Late Spring - and signs of new life

April 22nd, 2018 in Yukon Plants & Animals
Late Spring - and signs of new life

Spring has been late arriving this year, with our last snow fall only two nights ago.  This has more or less all melted exposing straw coloured grass and bare earth. Over the last three days the day time temperatures have been around 7 degrees and the frenzied growth has begun. The ground is still frozen 6 – 8 inches under the surface, so the rotor-tilling of the vegetable garden will have to wait a while yet.

Mealy primroses are amongst the first plants to flower in spring, and I have watched for their emergence since the snow melted. The foliage is already a small rosette of tiny bright green leaves reminiscent of fresh lettuce. There are drifts of this plant making quite a show along the western facing side of our airstrip. 

I often think that some of the prettiest flowers are the ones that are on the move and in flower within a few weeks of the snow melting. One of these is the Calypso Orchid. These orchids love shady woodlands, in moss under spruce trees. The solitary fragrant vanilla scented flowers nod delicately on 4 – 8 inch stems. I always take time to walk into the woods and admire their carpets, as the flowers are so fleeting.  The plant swiftly produces its brown seed capsule immediately after flowering, containing between ten and twenty thousand seeds. 

Historically, the flowers and roots of the orchid were chewed on for the relief of epilepsy, and were widely used in Chinese medicine. Current research is being conducted on the plant due to its ability to provide the drug Cypripedium. This drug is used as a nervine and antispasmodic.

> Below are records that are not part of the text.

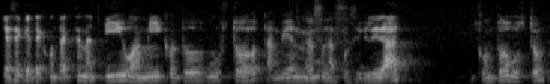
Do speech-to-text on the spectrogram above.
ya sea que te contacten a ti o a mí, con todo gusto, también vemos la posibilidad, con todo gusto.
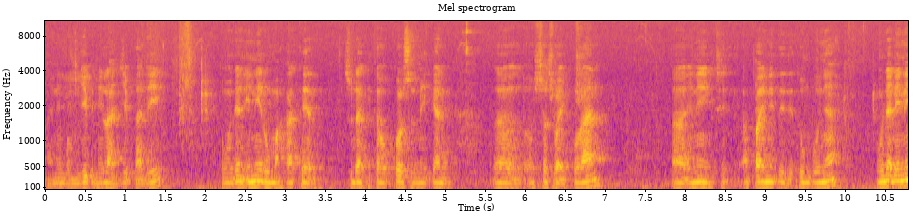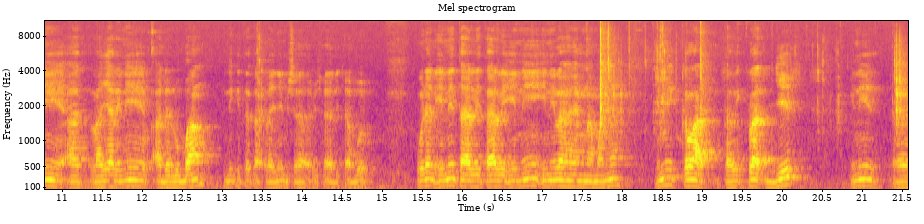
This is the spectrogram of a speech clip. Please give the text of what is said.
Nah ini bom jeep inilah jeep tadi. Kemudian ini rumah katir sudah kita ukur sedemikian eh, sesuai ukuran. Eh, ini apa ini titik tumpunya. Kemudian ini eh, layar ini ada lubang. Ini kita tak ini bisa bisa dicabut. Kemudian ini tali-tali ini inilah yang namanya ini kelat tali kelat jeep ini eh,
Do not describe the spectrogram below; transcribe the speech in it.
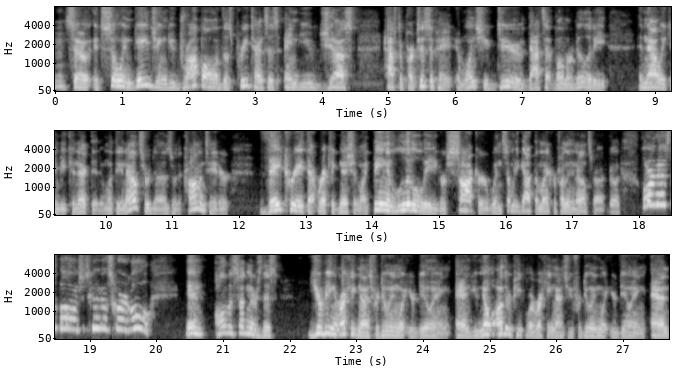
Mm. So it's so engaging. You drop all of those pretenses and you just have to participate. And once you do, that's that vulnerability. And now we can be connected. And what the announcer does or the commentator they create that recognition, like being in little league or soccer when somebody got the microphone and the announcer out going, Lauren has the ball and she's going to go score a goal. And all of a sudden, there's this you're being recognized for doing what you're doing, and you know other people are recognizing you for doing what you're doing. And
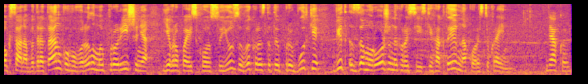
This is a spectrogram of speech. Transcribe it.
Оксана Бедратенко. Говорили ми про рішення Європейського союзу використати прибутки від заморожених російських активів на користь України. Дякую.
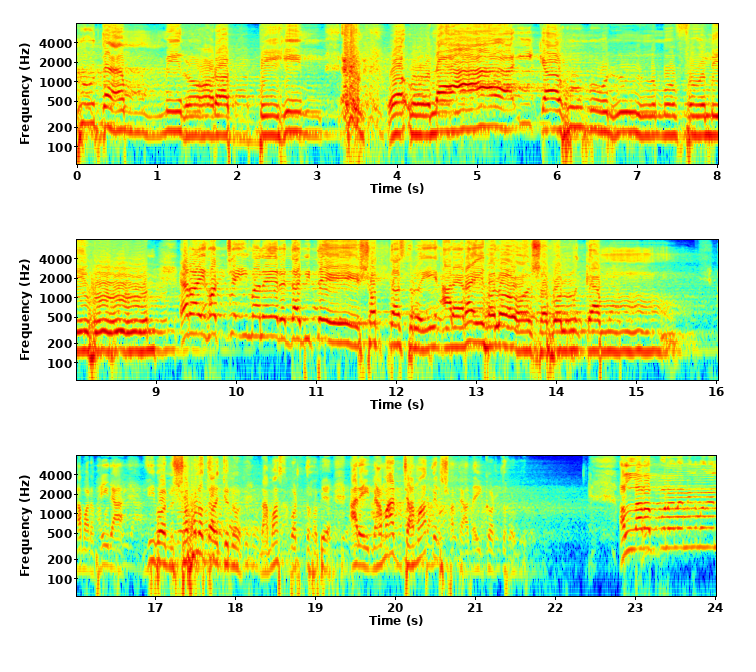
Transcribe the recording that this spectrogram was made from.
হুদাম মির রাব্বিহিম। এরাই হচ্ছে ইমানের দাবিতে সত্যাশ্রয়ী আর এরাই হলো সফল কাম। আমার ভাইরা, জীবন সফলতার জন্য নামাজ পড়তে হবে আর এই নামাজ জামাতের সাথে আদায় করতে হবে। আল্লাহ রাব্বুল আলামিন বলেন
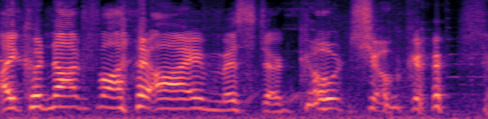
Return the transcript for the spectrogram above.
I could not find. I'm Mr. Goat Choker.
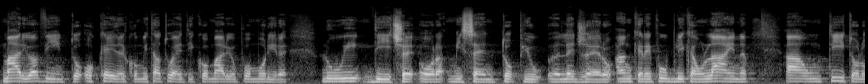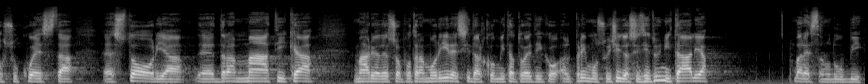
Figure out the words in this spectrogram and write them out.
Mario ha vinto, ok del comitato etico, Mario può morire, lui dice ora mi sento più eh, leggero. Anche Repubblica Online ha un titolo su questa eh, storia eh, drammatica, Mario adesso potrà morire, sì dal comitato etico al primo suicidio assistito in Italia, ma restano dubbi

The small white corms, which are the roots of the plant, were eaten raw by Aboriginal people. They enjoyed their buttery taste. These people quickly learned that the plants could only be eaten rarely as removing the corm, destroys the entire plant.  In fact the plants are relatively short lived, and do not like being disturbed. In some areas they are rare due to human interference, but happily continue to spread in their undisturbed carpets under the spruce.